Published online by Cambridge University Press: 09 February 2021
With the future of liberal internationalism in question, how will China's growing power and influence reshape world politics? We argue that views of the Liberal International Order (LIO) as integrative and resilient have been too optimistic for two reasons. First, China's ability to profit from within the system has shaken the domestic consensus in the United States on preserving the existing LIO. Second, features of Chinese Communist Party rule chafe against many of the fundamental principles of the LIO, but could coexist with a return to Westphalian principles and markets that are embedded in domestic systems of control. How, then, do authoritarian states like China pick and choose how to engage with key institutions and norms within the LIO? We propose a framework that highlights two domestic variables—centrality and heterogeneity—and their implications for China's international behavior. We illustrate the framework with examples from China's approach to climate change, trade and exchange rates, Internet governance, territorial sovereignty, arms control, and humanitarian intervention.
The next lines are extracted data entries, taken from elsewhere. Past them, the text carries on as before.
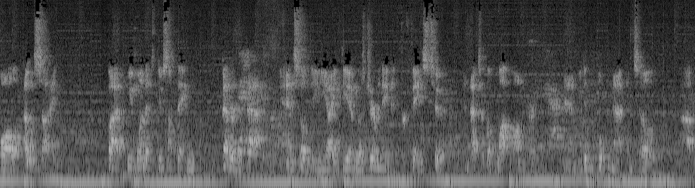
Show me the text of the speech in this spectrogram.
wall outside, but we wanted to do something better than that. And so the idea was germinated for phase two. And that took a lot longer, and we didn't open that until uh,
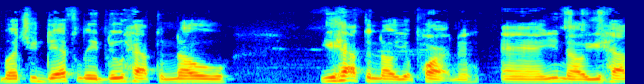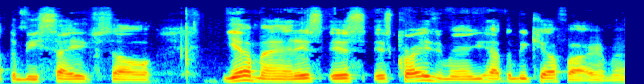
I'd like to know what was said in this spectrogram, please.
but you definitely do have to know you have to know your partner and you know you have to be safe so yeah, man, it's it's it's crazy, man. You have to be careful out here, man.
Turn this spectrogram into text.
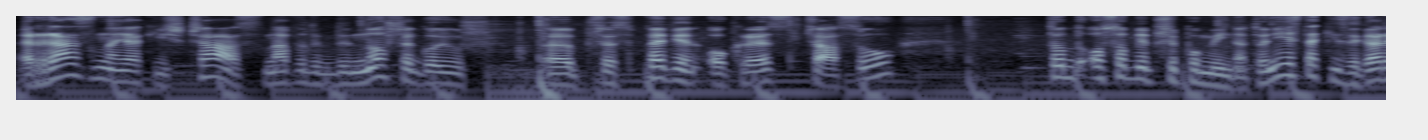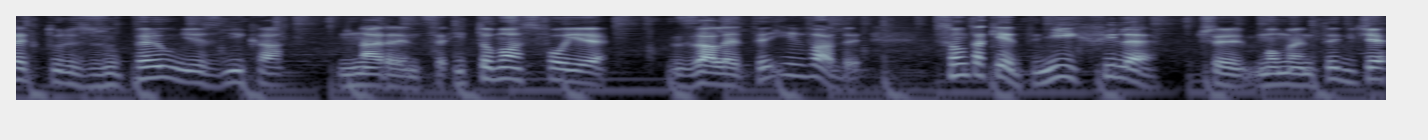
raz na jakiś czas, nawet gdy noszę go już e, przez pewien okres czasu, to o sobie przypomina. To nie jest taki zegarek, który zupełnie znika na ręce i to ma swoje zalety i wady. Są takie dni, chwile czy momenty, gdzie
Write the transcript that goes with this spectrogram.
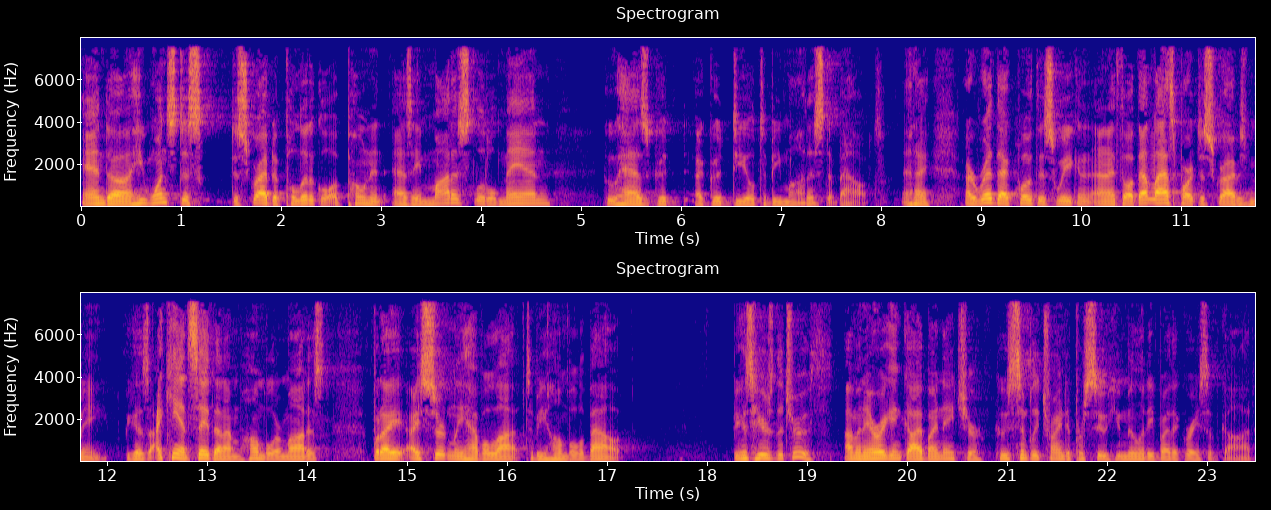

Finally, we conclude by considering what alternative versions of international order might emerge as China's influence grows.